Middle East (Israel/Palestine) Open Debate
Tomorrow (24 July), the Security Council will hold its quarterly open debate on the Middle East. Special Coordinator for the Middle East Peace Process Nickolay Mladenov is expected to brief via video-teleconference.
The need to de-escalate tensions over Gaza will most likely be the focus of the discussion tomorrow. The intermittent violence between Israel and the Palestinians in Gaza has been a significant cause of concern for the Council since Palestinians began protesting along the Gaza fence on 30 March. Earlier today, UN High Commissioner for Human Rights Zeid Ra’ad Al Hussein noted that: “On two occasions in the past two weeks, we have seen the heaviest exchanges of fire between Israeli forces and armed groups in Gaza since the 2014 escalation of hostilities.” During the 14-15 July weekend, the Israeli air force and Palestinian militants launched attacks across the Gaza-Israel border; as a result of these strikes, two Palestinians were killed, while three Israelis and more than 30 Palestinians were injured. The most recent round of violence occurred on 20 July, with Israel conducting sustained bombardments of Hamas facilities in Gaza that resulted in the deaths of four Palestinians. This attack followed the fatal shooting of an Israeli soldier by a Palestinian sniper near the Gaza fence.
While UN and Egyptian mediation efforts have led to a ceasefire this weekend, UN officials have continued to emphasise that such episodic fighting has the potential to deteriorate into a full-scale conflict. In a 21 July statement, Secretary-General António Guterres urged the parties to “step back from the brink of another devastating conflict”. He further “call[ed] on Hamas and other Palestinian militants to cease the launching of rockets and incendiary kites and provocations along the fence”, while declaring that “Israel must exercise restraint to avoid further inflaming the situation”. In tomorrow’s debate, Mladenov is likely to echo the Secretary-General’s call on the parties to de-escalate the situation to avoid the outbreak of another Gaza war. The most recent Gaza conflict occurred in July-August 2014.

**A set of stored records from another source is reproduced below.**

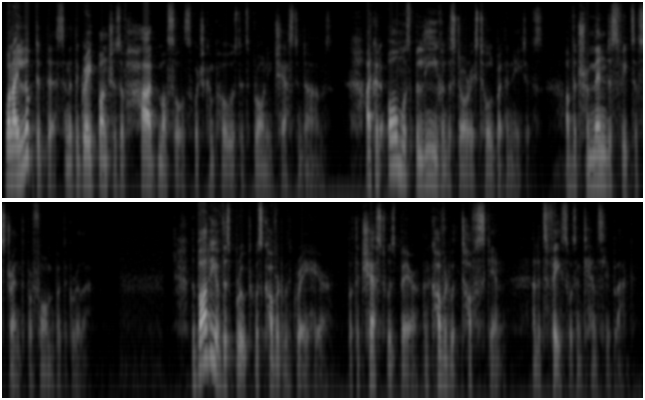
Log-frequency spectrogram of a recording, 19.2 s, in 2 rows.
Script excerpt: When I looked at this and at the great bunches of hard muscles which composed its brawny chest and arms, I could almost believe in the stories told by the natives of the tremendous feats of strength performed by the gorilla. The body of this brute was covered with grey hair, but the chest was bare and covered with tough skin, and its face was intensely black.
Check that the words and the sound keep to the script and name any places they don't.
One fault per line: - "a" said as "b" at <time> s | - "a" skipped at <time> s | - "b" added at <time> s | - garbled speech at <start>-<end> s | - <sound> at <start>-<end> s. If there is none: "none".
none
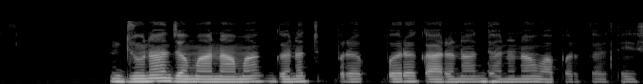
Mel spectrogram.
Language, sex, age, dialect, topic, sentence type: Marathi, male, 18-24, Northern Konkan, banking, statement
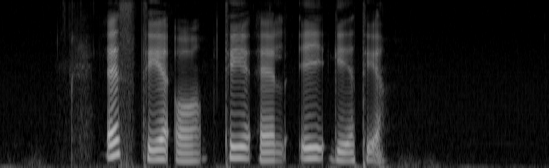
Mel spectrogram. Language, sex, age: Swedish, female, 46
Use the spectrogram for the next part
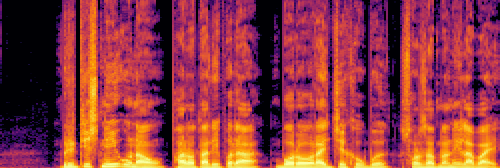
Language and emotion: Bodo, neutral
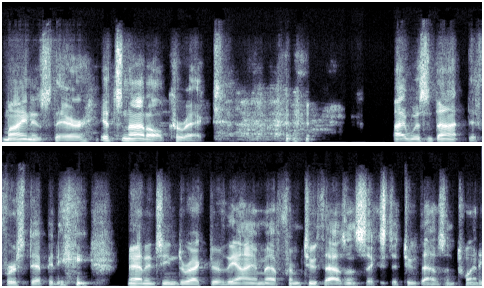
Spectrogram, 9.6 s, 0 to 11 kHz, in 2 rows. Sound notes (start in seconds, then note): 2.0 laughter; 5.1 laughs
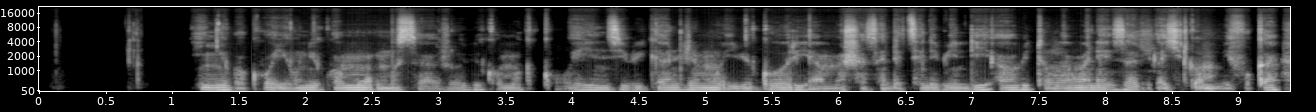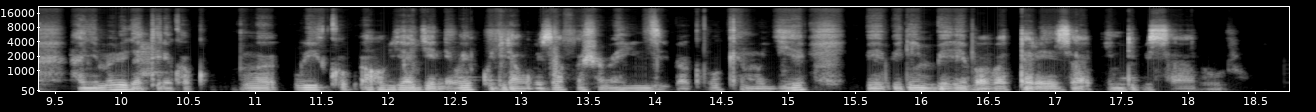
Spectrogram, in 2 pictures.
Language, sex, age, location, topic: Kinyarwanda, female, 18-24, Huye, agriculture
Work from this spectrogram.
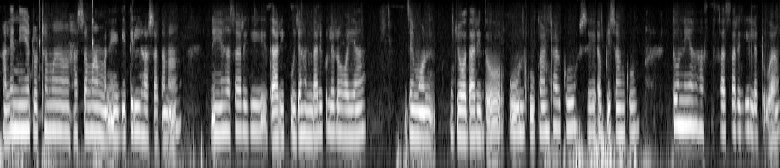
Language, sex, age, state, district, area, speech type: Santali, female, 30-45, West Bengal, Uttar Dinajpur, rural, spontaneous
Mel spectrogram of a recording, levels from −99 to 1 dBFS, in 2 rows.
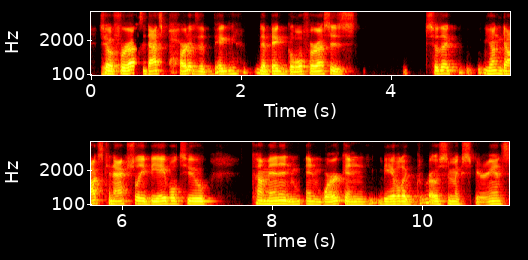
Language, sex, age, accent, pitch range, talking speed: English, male, 20-39, American, 110-125 Hz, 190 wpm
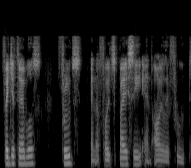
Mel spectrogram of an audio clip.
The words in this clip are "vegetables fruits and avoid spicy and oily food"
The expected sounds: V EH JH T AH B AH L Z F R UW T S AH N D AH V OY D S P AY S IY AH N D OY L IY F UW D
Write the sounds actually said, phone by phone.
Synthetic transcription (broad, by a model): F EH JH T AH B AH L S F R UW T S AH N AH F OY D S P AY S IY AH N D OY L IY F UW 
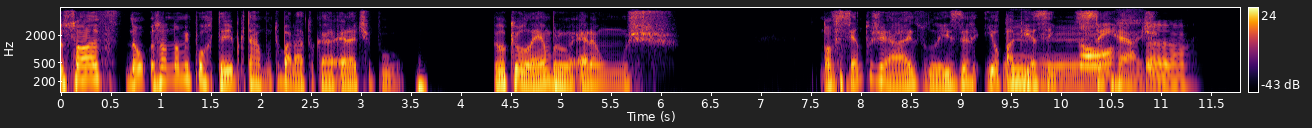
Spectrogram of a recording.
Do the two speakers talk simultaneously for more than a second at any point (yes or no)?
yes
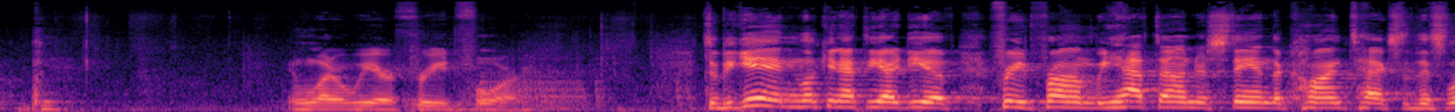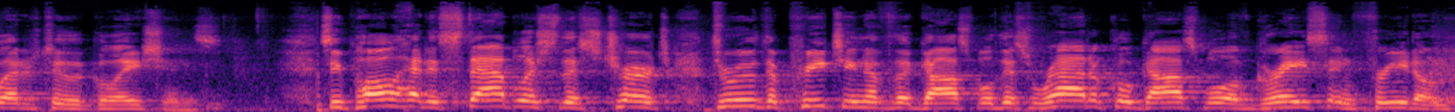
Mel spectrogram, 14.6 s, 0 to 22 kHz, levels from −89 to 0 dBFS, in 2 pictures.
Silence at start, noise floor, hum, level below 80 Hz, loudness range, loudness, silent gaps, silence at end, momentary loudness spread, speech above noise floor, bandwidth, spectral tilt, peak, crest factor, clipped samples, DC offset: 0.1 s; -55 dBFS; none; -60 dBFS; 4 LU; -22 LUFS; none; 0 s; 12 LU; 33 dB; over 20 kHz; -4 dB/octave; -4 dBFS; 20 dB; under 0.1%; under 0.1%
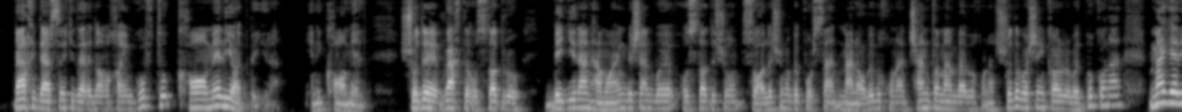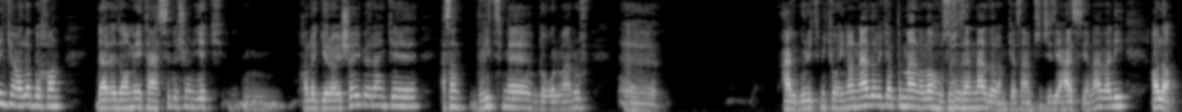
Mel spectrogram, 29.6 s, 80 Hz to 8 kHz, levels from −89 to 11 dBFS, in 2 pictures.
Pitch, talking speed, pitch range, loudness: 160 Hz, 145 wpm, 145-190 Hz, -22 LUFS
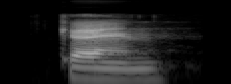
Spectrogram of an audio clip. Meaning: Cain (son of Adam and Eve)
- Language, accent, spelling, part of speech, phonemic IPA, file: French, France, Caïn, proper noun, /ka.ɛ̃/, LL-Q150 (fra)-Caïn.wav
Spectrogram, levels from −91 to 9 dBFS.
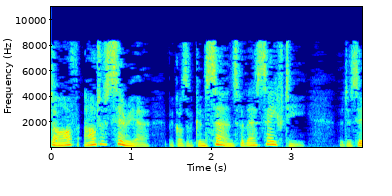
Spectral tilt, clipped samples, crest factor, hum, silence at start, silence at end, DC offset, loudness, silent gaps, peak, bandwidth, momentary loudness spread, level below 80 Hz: -4.5 dB/octave; under 0.1%; 16 dB; none; 0 s; 0 s; under 0.1%; -24 LUFS; none; -8 dBFS; 8.8 kHz; 14 LU; -62 dBFS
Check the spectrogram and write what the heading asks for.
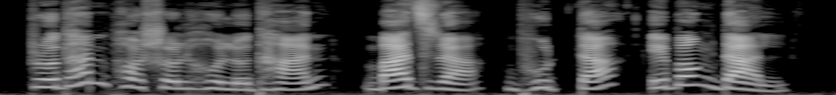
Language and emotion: Bengali, neutral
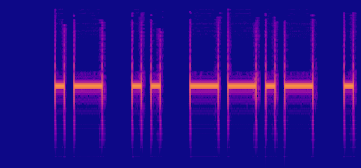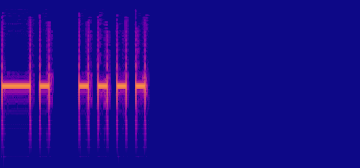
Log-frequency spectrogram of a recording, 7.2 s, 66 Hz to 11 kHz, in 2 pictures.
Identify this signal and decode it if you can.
Morse code, heard as a keyed tone, about 13 wpm, 800 Hz. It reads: AIQRH
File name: LEZIONI / 6 PKX0 / 6 PK 12wpm 2006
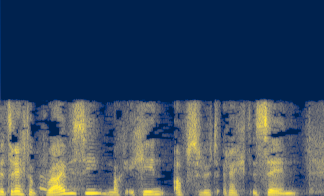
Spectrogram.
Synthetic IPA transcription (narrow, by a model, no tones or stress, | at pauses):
ɦətrɛxtɔpːrajvəsimɑχɣeːnʔɑpsolytrɛxtz̥ɛjn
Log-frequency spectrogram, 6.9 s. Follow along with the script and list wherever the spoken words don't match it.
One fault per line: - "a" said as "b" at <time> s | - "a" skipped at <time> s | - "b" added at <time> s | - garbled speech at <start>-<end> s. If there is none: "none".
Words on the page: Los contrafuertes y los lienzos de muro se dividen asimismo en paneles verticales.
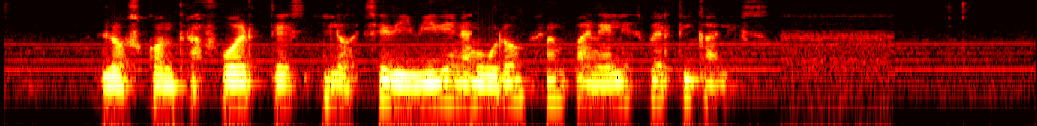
- "lienzos de muro" skipped at 2.4 s
- "asimismo" said as "muro" at 3.1 s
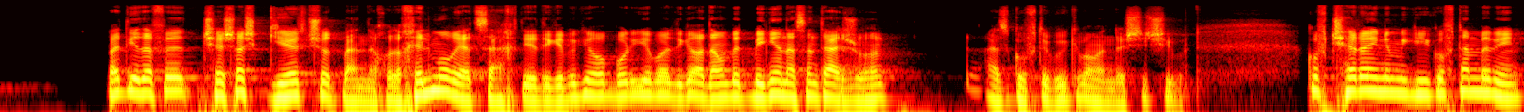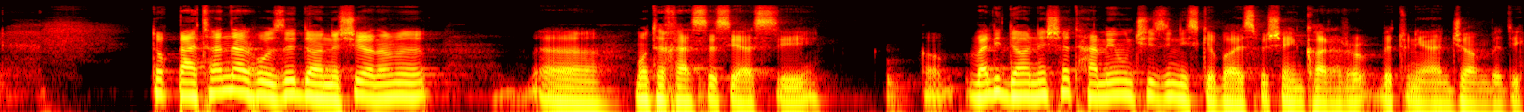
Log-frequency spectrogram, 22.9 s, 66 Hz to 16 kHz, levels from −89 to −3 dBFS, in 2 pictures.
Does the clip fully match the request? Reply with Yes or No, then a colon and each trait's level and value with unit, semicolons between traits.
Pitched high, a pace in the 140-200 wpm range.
No: medium, 140 Hz; fast, 155 wpm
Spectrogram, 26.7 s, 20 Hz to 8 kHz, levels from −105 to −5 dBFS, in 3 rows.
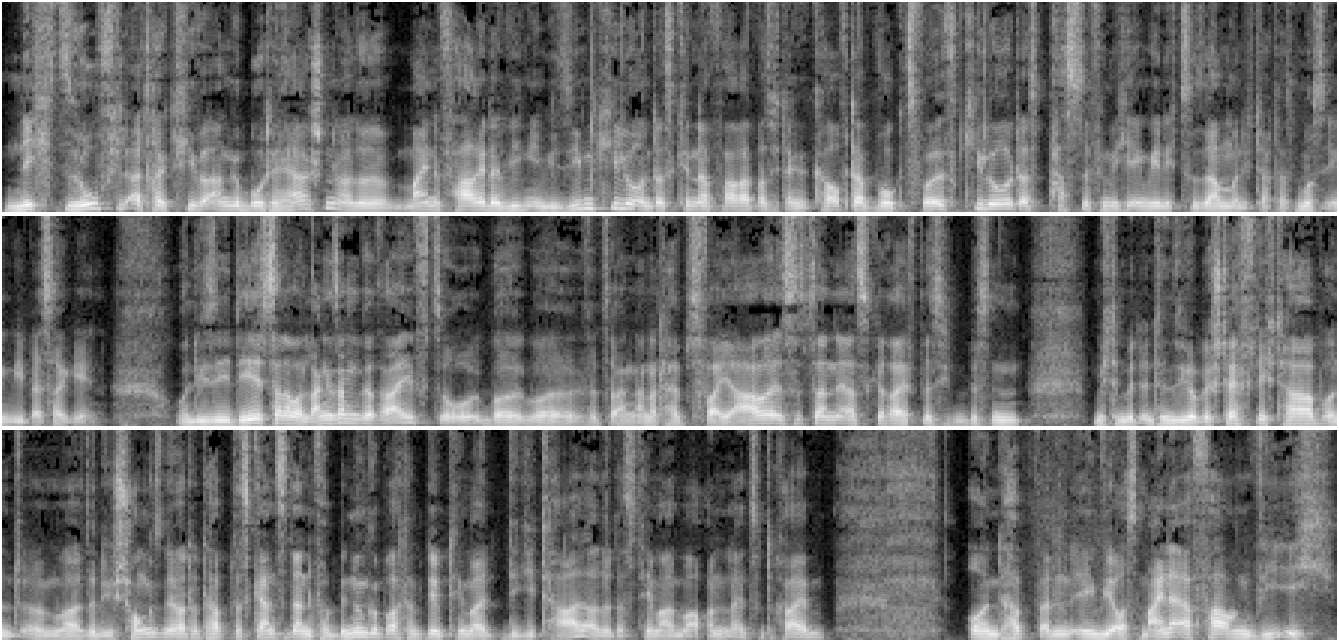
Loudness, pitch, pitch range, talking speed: -19 LUFS, 135 Hz, 125-145 Hz, 235 wpm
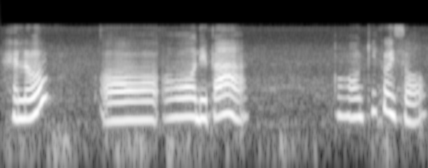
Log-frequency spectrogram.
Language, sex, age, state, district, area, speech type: Assamese, female, 45-60, Assam, Jorhat, urban, spontaneous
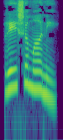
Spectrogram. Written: ರಾಸಮನಿ

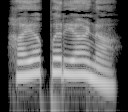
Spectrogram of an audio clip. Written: ಹಯಪರ್ಯಾಣ

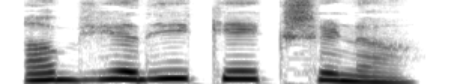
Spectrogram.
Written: ಅಭ್ಯಧಿಕೇಕ್ಷಣ

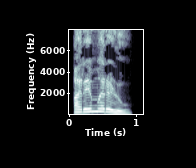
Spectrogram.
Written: ಅರೆಮರಳು

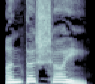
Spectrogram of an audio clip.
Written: ಅಂತಶ್ಶಾಯಿ

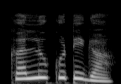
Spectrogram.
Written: ಕಲ್ಲುಕುಟಿಗ

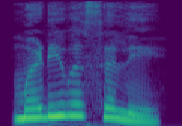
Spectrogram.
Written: ಮಡಿವಸಲೆ

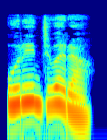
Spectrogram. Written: ಉರಿಜ್ವರ

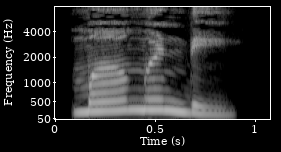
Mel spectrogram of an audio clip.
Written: ಮಾಮಂಡಿ

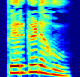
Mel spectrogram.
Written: ಪೆರ್ಗುಡಿಹಿ

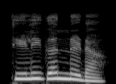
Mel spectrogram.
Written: ತೆಳುಗನ್ನಡ

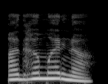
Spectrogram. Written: ಅಧಮರ್ಣ

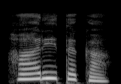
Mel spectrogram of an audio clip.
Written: ಹರಿತಕ

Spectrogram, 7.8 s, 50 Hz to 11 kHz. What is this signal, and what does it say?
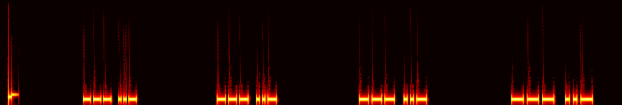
Morse code, heard as a keyed tone, about 31 wpm, 700 Hz. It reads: OU OU OU OU
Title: Speed-Racing Multi-letter Phonemes - 25wpm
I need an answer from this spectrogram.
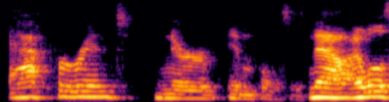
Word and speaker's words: afferent: Sometimes you'll hear people say efferent because it's easier to hear, but that is mispronouncing it. So you have afferent neurons.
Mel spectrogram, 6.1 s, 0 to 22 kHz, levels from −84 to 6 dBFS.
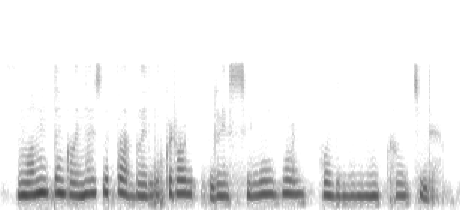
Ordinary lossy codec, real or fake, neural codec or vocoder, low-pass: none; fake; codec, 16 kHz, 0.5 kbps, FreqCodec, larger model; 7.2 kHz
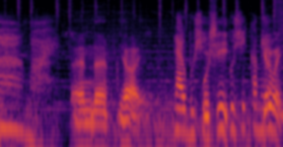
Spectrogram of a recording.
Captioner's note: sighs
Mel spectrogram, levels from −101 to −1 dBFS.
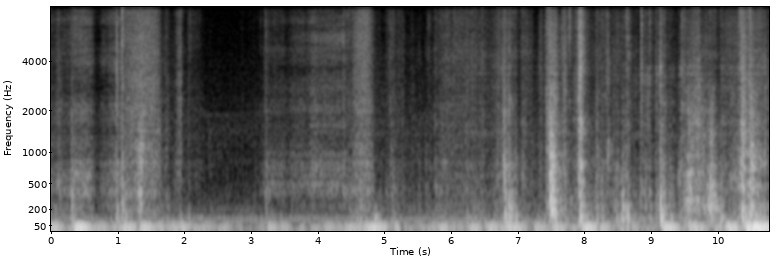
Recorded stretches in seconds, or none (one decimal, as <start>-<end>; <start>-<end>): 0.0-6.3; 7.9-9.5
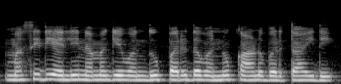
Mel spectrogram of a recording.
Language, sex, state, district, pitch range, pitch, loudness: Kannada, female, Karnataka, Bidar, 200-215 Hz, 210 Hz, -13 LUFS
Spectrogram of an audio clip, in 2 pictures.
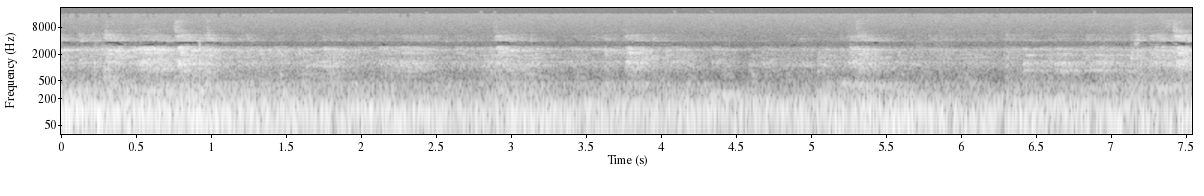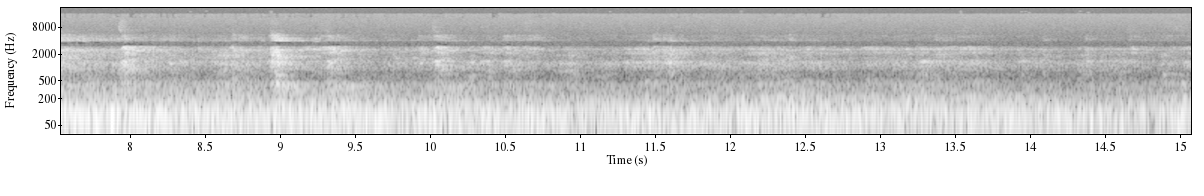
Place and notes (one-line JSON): {"title": "Leliūnų sen., Lithuania, metallic fence", "date": "2016-03-04 13:30:00", "description": "contact microphones placed on metallic fence", "latitude": "55.48", "longitude": "25.55", "altitude": "133", "timezone": "Europe/Vilnius"}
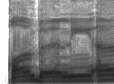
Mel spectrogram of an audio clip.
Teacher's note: nun mati bertemu dengan ta, ikhfa hakiki juga. Cuma di sini dengung nipis.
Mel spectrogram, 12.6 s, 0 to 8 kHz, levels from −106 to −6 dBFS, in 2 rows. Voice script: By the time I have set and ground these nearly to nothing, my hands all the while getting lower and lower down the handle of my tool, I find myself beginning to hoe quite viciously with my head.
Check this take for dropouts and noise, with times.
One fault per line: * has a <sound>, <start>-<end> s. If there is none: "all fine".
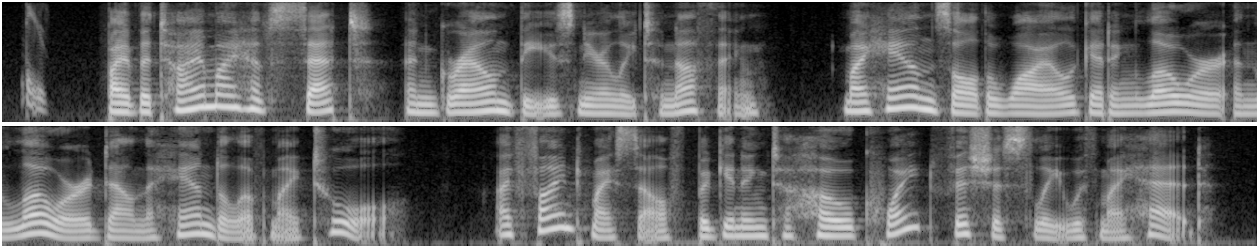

Mladenov is also expected to brief on efforts to alleviate the humanitarian crisis and promote economic development in Gaza. He may note the importance of international assistance in helping to improve the welfare of Gazans, especially in light of the funding deficit facing the United Nations Relief and Works Agency for Palestine Refugees in the Near East (UNRWA). Mladenov may further discuss recent activities of the Ad Hoc Liaison Committee (AHLC), the international mechanism responsible for coordinating development assistance to Palestinians. In his 23 May briefing (S/PV.8265) to the Council, Mladenov underscored the role that the AHLC could play in implementing projects aimed at creating a better future for Gazans.
Familiar narratives are likely to be reiterated regarding the recent rise in tensions over Gaza. On the one hand, some Council members will most likely accuse Israel of violently repressing dissent in Gaza and for pursuing policies that oppress Palestinians. On the other hand, the US in particular is expected to underscore that Hamas and other Palestinian militants are responsible for the current hardship in Gaza. Most Council members will express positions somewhere in between.
Concerns may be expressed by Mladenov and several member states about Israel’s plans to demolish Khan al-Ahmar, a Bedouin village of over 170 people on the West Bank, and relocate its residents. The decision to carry out the demolition has been delayed after inhabitants of the village submitted two petitions to the Israeli High Court of Justice, which are expected to be heard by 15 August. This follows a 24 May decision by the Court that would have allowed the demolition to go ahead. Mladenov has already tweeted that these activities would be “contrary to international law and undermine the two state solution.” The EU similarly criticised the planned demolition of the village on 4 July, also citing concerns about envisioned “new settlement construction for Israelis in the same area.”
Another issue that may be raised in tomorrow’s meeting is the partial closing of the Kerem Shalom border crossing on the Israel-Gaza border. Israel says that it has imposed restrictions on the flow of various goods in response to incendiary kites and balloons released in Gaza that have damaged property in Israel. On 17 July, OCHA expressed concern that restrictions on the import of fuel will have a negative impact “on the provision of critical health, water and sanitation services in Gaza”. Mladenov may encourage Israel to remove these restrictions, if it has not already done so by tomorrow; on 22 July (Sunday), Israeli Defence Minister Avigdor Lieberman indicated that if the ceasefire were not violated for two more days, Israel would “resume routine activity” at the crossing.
Among other issues likely to be reiterated tomorrow by Mladenov and member states are the need for Israel to cease settlement activities, the need for both parties to refrain from inflammatory rhetoric, and the importance of pursuing the two-state solution.